Eastern North Carolina BBQ

How the humble pig became king of one of Raleigh’s most popular corporate events is a story beginning 150 years ago when the 13 Colonies created a sauce composed of apple cider vinegar, salt, red/black pepper and sugar that typifies Eastern North Carolina barbecue today. That sauce is just one aspect that draws groups to The Pit, an upscale restaurant located downtown in a renovated 1930s meatpacking warehouse.

“Barbecue in North Carolina means pork, either pulled or chopped, which has sauce mixed in,” says Bob Garner, chef, TV personality and author known as the “Minister of Barbecue Culture.” He adds, “No other types of meats or fowl are typically used, although we do serve ribs, brisket, fried chicken, or turkey. Just don’t call it barbecue, or ask for Kansas City or Texas styles. Those are dirty words in our state.”
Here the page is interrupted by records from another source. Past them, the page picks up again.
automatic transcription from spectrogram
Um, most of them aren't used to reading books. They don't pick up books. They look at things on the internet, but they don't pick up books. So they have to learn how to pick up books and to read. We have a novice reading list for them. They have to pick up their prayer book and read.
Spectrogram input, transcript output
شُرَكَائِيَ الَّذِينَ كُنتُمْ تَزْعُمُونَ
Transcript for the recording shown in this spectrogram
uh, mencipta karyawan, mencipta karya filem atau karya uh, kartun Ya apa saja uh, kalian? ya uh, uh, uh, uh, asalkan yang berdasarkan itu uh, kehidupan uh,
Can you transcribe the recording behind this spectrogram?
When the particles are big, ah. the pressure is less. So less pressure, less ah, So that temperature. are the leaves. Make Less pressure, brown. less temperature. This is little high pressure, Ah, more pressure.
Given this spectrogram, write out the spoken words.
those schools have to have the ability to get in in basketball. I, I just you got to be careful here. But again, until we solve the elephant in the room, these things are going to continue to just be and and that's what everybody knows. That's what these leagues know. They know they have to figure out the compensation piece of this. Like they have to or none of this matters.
Garner enjoys regaling groups at The Pit with historical anecdotes and customized videos documenting how politics and tobacco impacted the region’s barbecue.

Two private dining rooms each have a modernized open pit (40/90 max). The group can watch whole pigs being slow cooked over hickory and oak, for which The Pit is known, while they nibble on creative appetizers, such as bruschetta served on thick toasted bread and spread with shredded spinach in a bacon-sherry vinaigrette with goat cheese and house-smoked hog jowls.
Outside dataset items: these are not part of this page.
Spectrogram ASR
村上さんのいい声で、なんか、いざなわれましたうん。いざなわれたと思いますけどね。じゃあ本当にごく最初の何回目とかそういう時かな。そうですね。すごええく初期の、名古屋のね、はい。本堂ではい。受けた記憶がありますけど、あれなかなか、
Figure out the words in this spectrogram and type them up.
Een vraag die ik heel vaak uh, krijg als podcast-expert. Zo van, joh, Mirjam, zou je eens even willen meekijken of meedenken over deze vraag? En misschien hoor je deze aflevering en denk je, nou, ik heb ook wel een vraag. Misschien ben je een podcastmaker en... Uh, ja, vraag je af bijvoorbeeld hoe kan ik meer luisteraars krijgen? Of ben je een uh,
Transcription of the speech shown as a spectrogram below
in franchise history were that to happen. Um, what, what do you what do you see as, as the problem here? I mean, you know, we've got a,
Twelve hours after the free-range raised pig’s juices first sizzle onto the hot flames, it can be served whole with a chef slicing it in front of the group. Southern sides with modern twists accompany the selected proteins. The Pit is also known for its rare heirloom variety of collard greens, traditional banana pudding and its version of the classic Brunswick stew, a savory blending of chicken, corn, butter beans, tomatoes and potatoes.

Wait staff who have been trained in the cultural relevance of those regional dishes answer questions such as, “Why aren’t tomatoes used in the sauce?” Answer: Because tomatoes weren’t considered edible until many years later. They eventually became the basis for Western-style North Carolina sauce, which has a sweeter taste.

Alcohol pairings can be arranged. The Pit’s extensive inventory of craft beers and bourbons are handpicked to enhance the smoked and spicy pit selections.‎